━━━ DATA FOR ANALYSIS ━━━
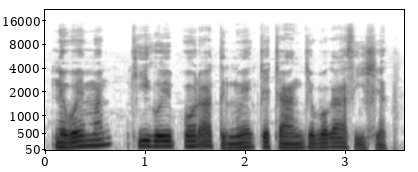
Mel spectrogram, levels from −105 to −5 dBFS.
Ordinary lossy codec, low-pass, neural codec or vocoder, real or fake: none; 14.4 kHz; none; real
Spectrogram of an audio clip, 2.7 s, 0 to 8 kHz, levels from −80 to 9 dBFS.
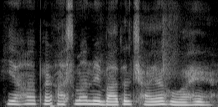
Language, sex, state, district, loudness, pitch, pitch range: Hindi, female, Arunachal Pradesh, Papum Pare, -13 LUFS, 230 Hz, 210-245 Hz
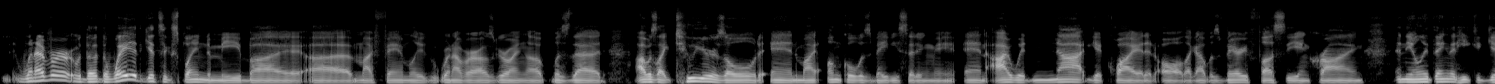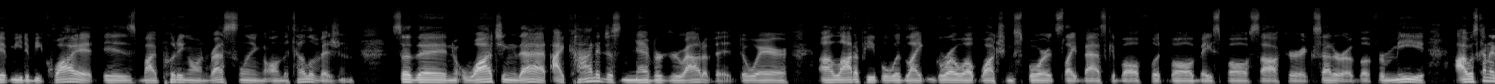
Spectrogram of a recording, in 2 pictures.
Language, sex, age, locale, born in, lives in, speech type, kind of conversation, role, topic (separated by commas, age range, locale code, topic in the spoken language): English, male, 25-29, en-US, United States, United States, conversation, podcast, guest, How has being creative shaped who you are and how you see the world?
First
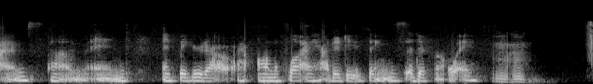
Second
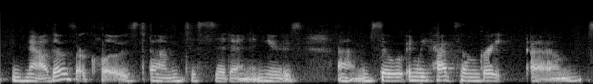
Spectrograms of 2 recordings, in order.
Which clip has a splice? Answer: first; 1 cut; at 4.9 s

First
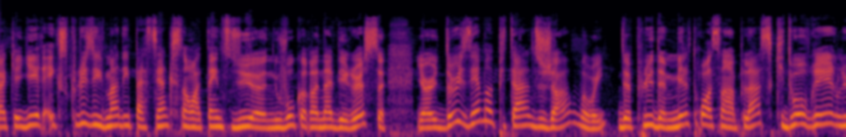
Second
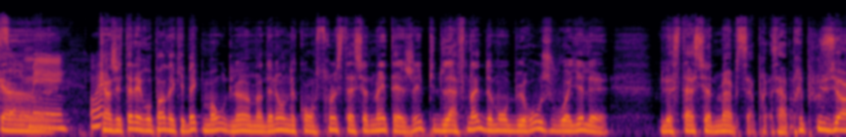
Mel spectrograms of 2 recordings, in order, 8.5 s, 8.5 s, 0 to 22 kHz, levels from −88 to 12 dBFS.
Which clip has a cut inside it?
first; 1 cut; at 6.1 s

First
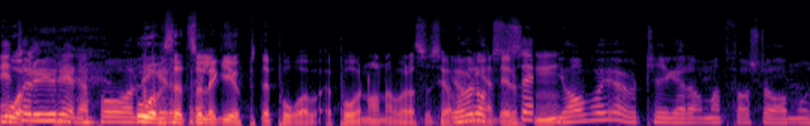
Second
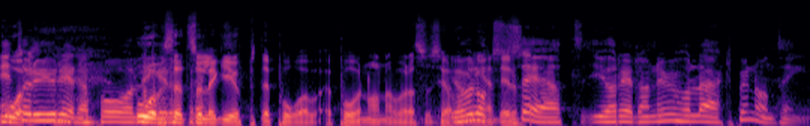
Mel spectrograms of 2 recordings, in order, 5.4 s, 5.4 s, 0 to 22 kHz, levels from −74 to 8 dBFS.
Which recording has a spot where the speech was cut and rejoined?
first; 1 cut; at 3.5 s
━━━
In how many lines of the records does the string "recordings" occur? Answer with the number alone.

3